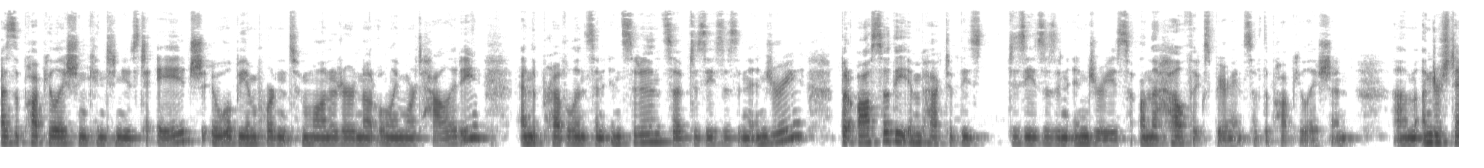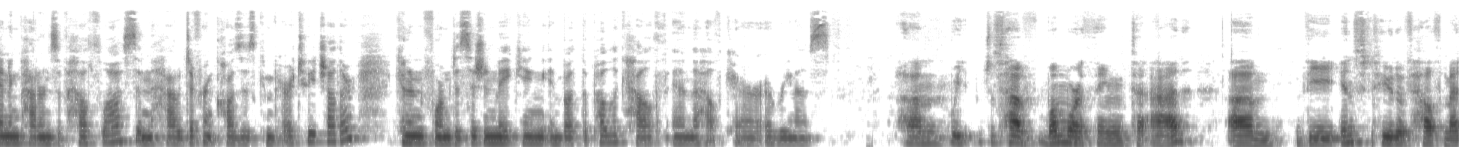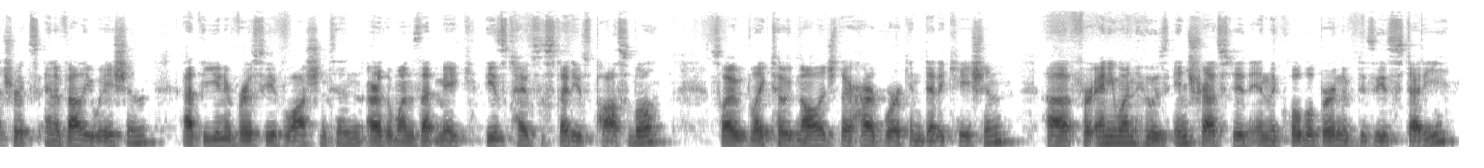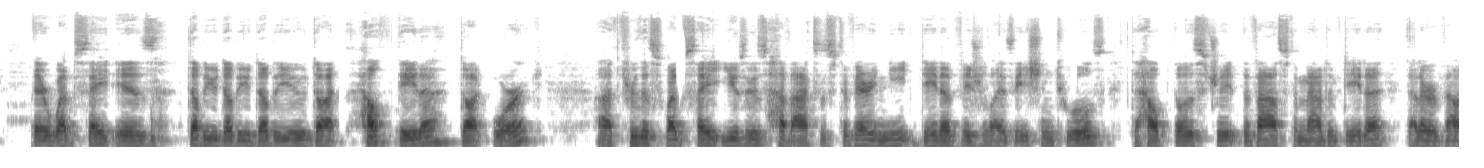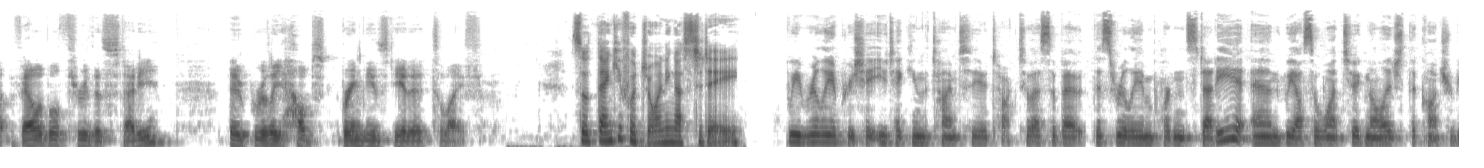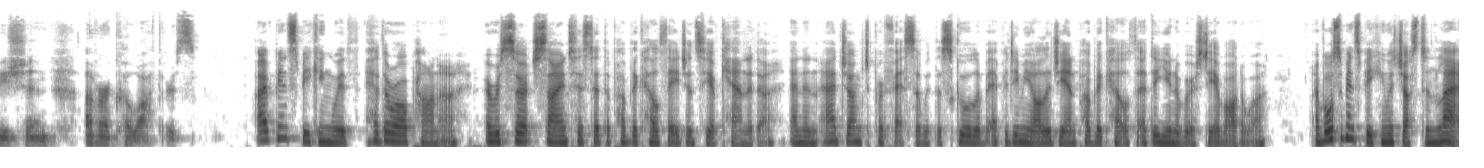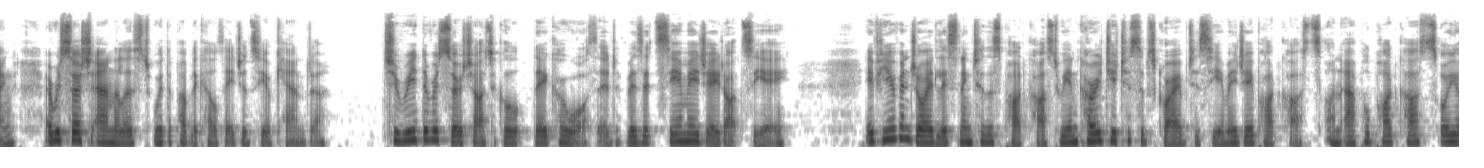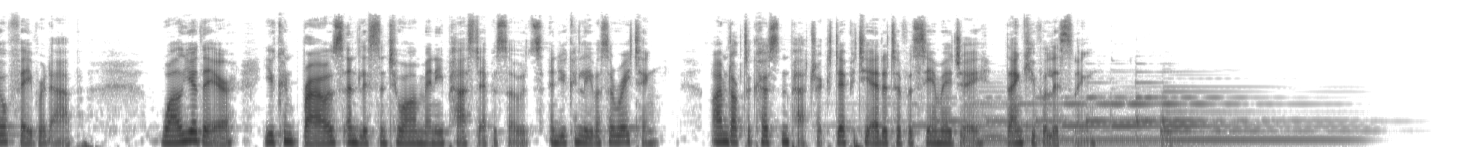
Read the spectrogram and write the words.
as the population continues to age, it will be important to monitor not only mortality and the prevalence and incidence of diseases and injury, but also the impact of these diseases and injuries on the health experience of the population. Um, understanding patterns of health loss and how different causes compare to each other can inform decision making in both the public health and the healthcare arenas. Um, we just have one more thing to add. Um, the Institute of Health Metrics and Evaluation at the University of Washington are the ones that make these types of studies possible. So I would like to acknowledge their hard work and dedication. Uh, for anyone who is interested in the global burden of disease study, their website is www.healthdata.org. Uh, through this website, users have access to very neat data visualization tools to help illustrate the vast amount of data that are av- available through this study. It really helps bring these data to life. So, thank you for joining us today. We really appreciate you taking the time to talk to us about this really important study, and we also want to acknowledge the contribution of our co authors. I've been speaking with Heather Orpana, a research scientist at the Public Health Agency of Canada and an adjunct professor with the School of Epidemiology and Public Health at the University of Ottawa. I've also been speaking with Justin Lang, a research analyst with the Public Health Agency of Canada. To read the research article they co authored, visit cmaj.ca. If you've enjoyed listening to this podcast, we encourage you to subscribe to CMAJ Podcasts on Apple Podcasts or your favorite app. While you're there, you can browse and listen to our many past episodes, and you can leave us a rating. I'm Dr. Kirsten Patrick, Deputy Editor for CMAJ. Thank you for listening.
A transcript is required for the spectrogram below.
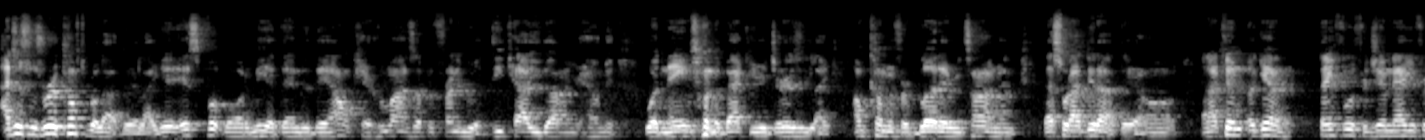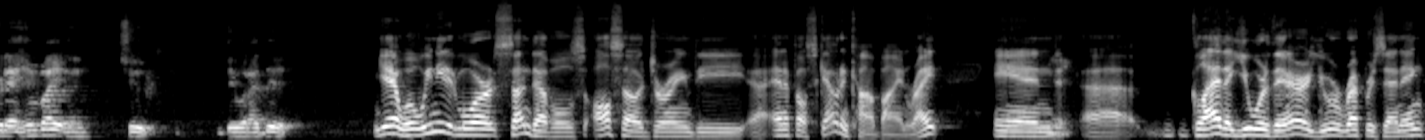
I just was real comfortable out there. Like it, it's football to me. At the end of the day, I don't care who lines up in front of me, what decal you got on your helmet, what names on the back of your jersey. Like I'm coming for blood every time, and that's what I did out there. Um, and I couldn't again thankful for Jim Nagy for that invite, and shoot, did what I did. Yeah, well, we needed more Sun Devils also during the uh, NFL scouting combine, right? and uh, glad that you were there. You were representing.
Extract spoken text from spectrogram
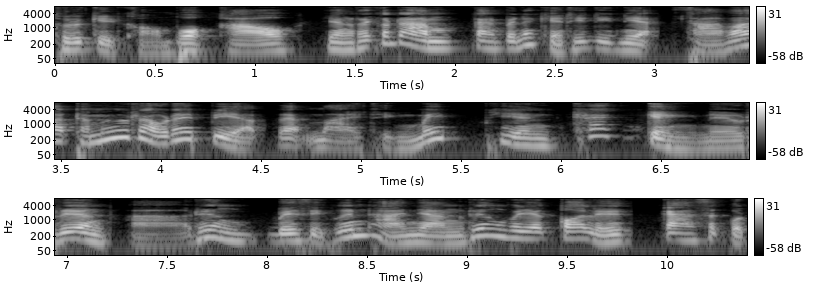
ธุรกิจของพวกเขา อย่างไรก็ตามการเป็นนักเขียนที่ดีเนี่ยสามารถทำให้เราได้เปรียบ และหมายถึงไม่เพียงแค่เก่งในเรื่องอ่าเรื่องเบสิกพื้นฐานอย่างเรื่องไวยากรณ์หรือการสะกด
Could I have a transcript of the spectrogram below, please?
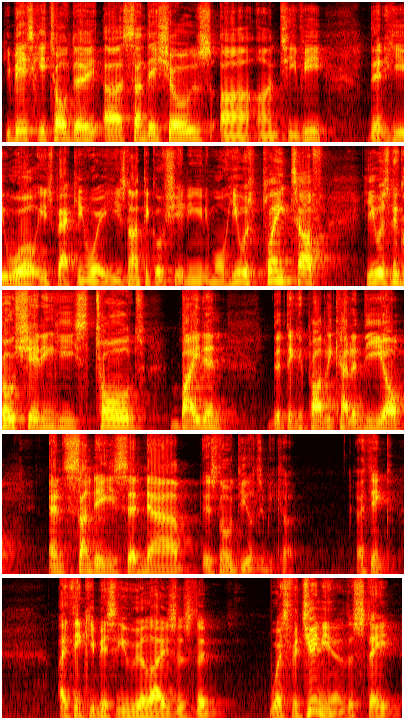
He basically told the uh, Sunday shows uh, on TV that he will, he's backing away. He's not negotiating anymore. He was playing tough. He was negotiating. He's told Biden that they could probably cut a deal. And Sunday he said, nah, there's no deal to be cut. I think, I think he basically realizes that West Virginia, the state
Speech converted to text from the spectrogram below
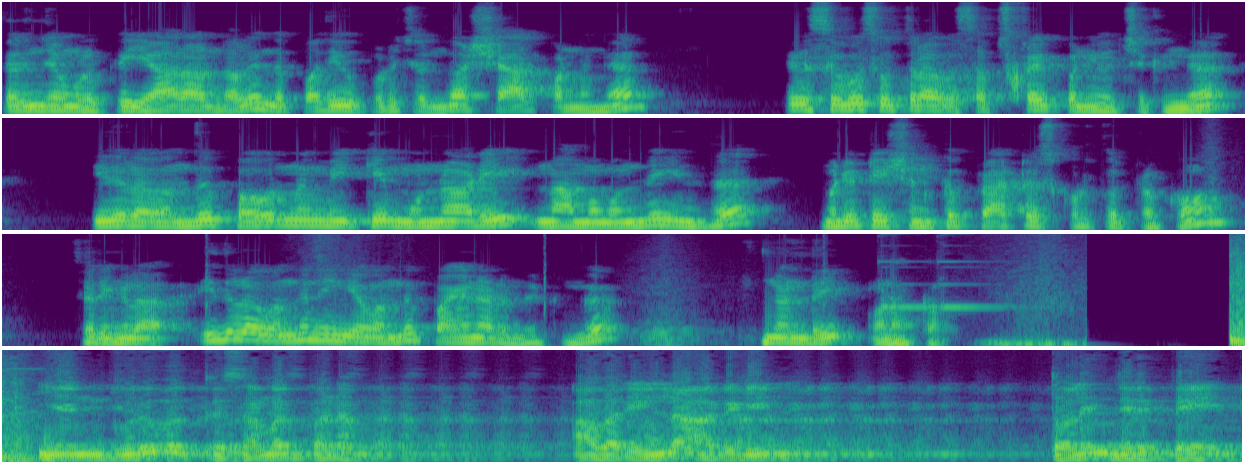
தெரிஞ்சவங்களுக்கு யாராக இருந்தாலும் இந்த பதிவு பிடிச்சிருந்தா ஷேர் பண்ணுங்கள் இது சிவசூத்ராவை சப்ஸ்கிரைப் பண்ணி வச்சுக்கோங்க. இதில் வந்து பௌர்ணமிக்கு முன்னாடி நாம் வந்து இந்த மெடிடேஷனுக்கு ப்ராக்டிஸ் கொடுத்துட்ருக்கோம். சரிங்களா? இதில் வந்து நீங்கள் வந்து பயனடைஞ்சுக்குங்க. நன்றி வணக்கம். என் குருவுக்கு சமர்ப்பணம். அவர் இல்லாவிடில் தொலைந்திருப்பேன்.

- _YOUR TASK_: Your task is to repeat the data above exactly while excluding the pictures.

- _WRITTEN REPLY_:
Read the spectrogram and write the words.
as the population continues to age, it will be important to monitor not only mortality and the prevalence and incidence of diseases and injury, but also the impact of these diseases and injuries on the health experience of the population. Um, understanding patterns of health loss and how different causes compare to each other can inform decision making in both the public health and the healthcare arenas. Um, we just have one more thing to add. Um, the Institute of Health Metrics and Evaluation at the University of Washington are the ones that make these types of studies possible. So I would like to acknowledge their hard work and dedication. Uh, for anyone who is interested in the global burden of disease study, their website is www.healthdata.org. Uh, through this website, users have access to very neat data visualization tools to help illustrate the vast amount of data that are av- available through this study. It really helps bring these data to life. So, thank you for joining us today. We really appreciate you taking the time to talk to us about this really important study, and we also want to acknowledge the contribution of our co authors. I've been speaking with Heather Orpana, a research scientist at the Public Health Agency of Canada and an adjunct professor with the School of Epidemiology and Public Health at the University of Ottawa. I've also been speaking with Justin Lang, a research analyst with the Public Health Agency of Canada. To read the research article they co authored, visit cmaj.ca. If you've enjoyed listening to this podcast, we encourage you to subscribe to CMAJ Podcasts on Apple Podcasts or your favorite app. While you're there, you can browse and listen to our many past episodes, and you can leave us a rating. I'm Dr. Kirsten Patrick, Deputy Editor for CMAJ. Thank you for listening.
A transcript is required for the spectrogram below.
I just was real comfortable out there. Like it, it's football to me. At the end of the day, I don't care who lines up in front of me, what decal you got on your helmet, what names on the back of your jersey. Like I'm coming for blood every time, and that's what I did out there. Um, and I couldn't again thankful for Jim Nagy for that invite, and shoot, did what I did. Yeah, well, we needed more Sun Devils also during the uh, NFL scouting combine, right? and uh, glad that you were there. You were representing.
Extract spoken text from spectrogram
ธุรกิจของพวกเขา อย่างไรก็ตามการเป็นนักเขียนที่ดีเนี่ยสามารถทำให้เราได้เปรียบ และหมายถึงไม่เพียงแค่เก่งในเรื่องอ่าเรื่องเบสิกพื้นฐานอย่างเรื่องไวยากรณ์หรือการสะกด
Could I have a transcript of the spectrogram below, please?
He basically told the uh, Sunday shows uh, on TV that he will, he's backing away. He's not negotiating anymore. He was playing tough. He was negotiating. He's told Biden that they could probably cut a deal. And Sunday he said, nah, there's no deal to be cut. I think, I think he basically realizes that West Virginia, the state
Speech converted to text from the spectrogram below
தெரிஞ்சவங்களுக்கு யாராக இருந்தாலும் இந்த பதிவு பிடிச்சிருந்தா ஷேர் பண்ணுங்கள் இது சிவசூத்ராவை சப்ஸ்கிரைப் பண்ணி வச்சுக்கோங்க. இதில் வந்து பௌர்ணமிக்கு முன்னாடி நாம் வந்து இந்த மெடிடேஷனுக்கு ப்ராக்டிஸ் கொடுத்துட்ருக்கோம். சரிங்களா? இதில் வந்து நீங்கள் வந்து பயனடைஞ்சுக்குங்க. நன்றி வணக்கம். என் குருவுக்கு சமர்ப்பணம். அவர் இல்லாவிடில் தொலைந்திருப்பேன்.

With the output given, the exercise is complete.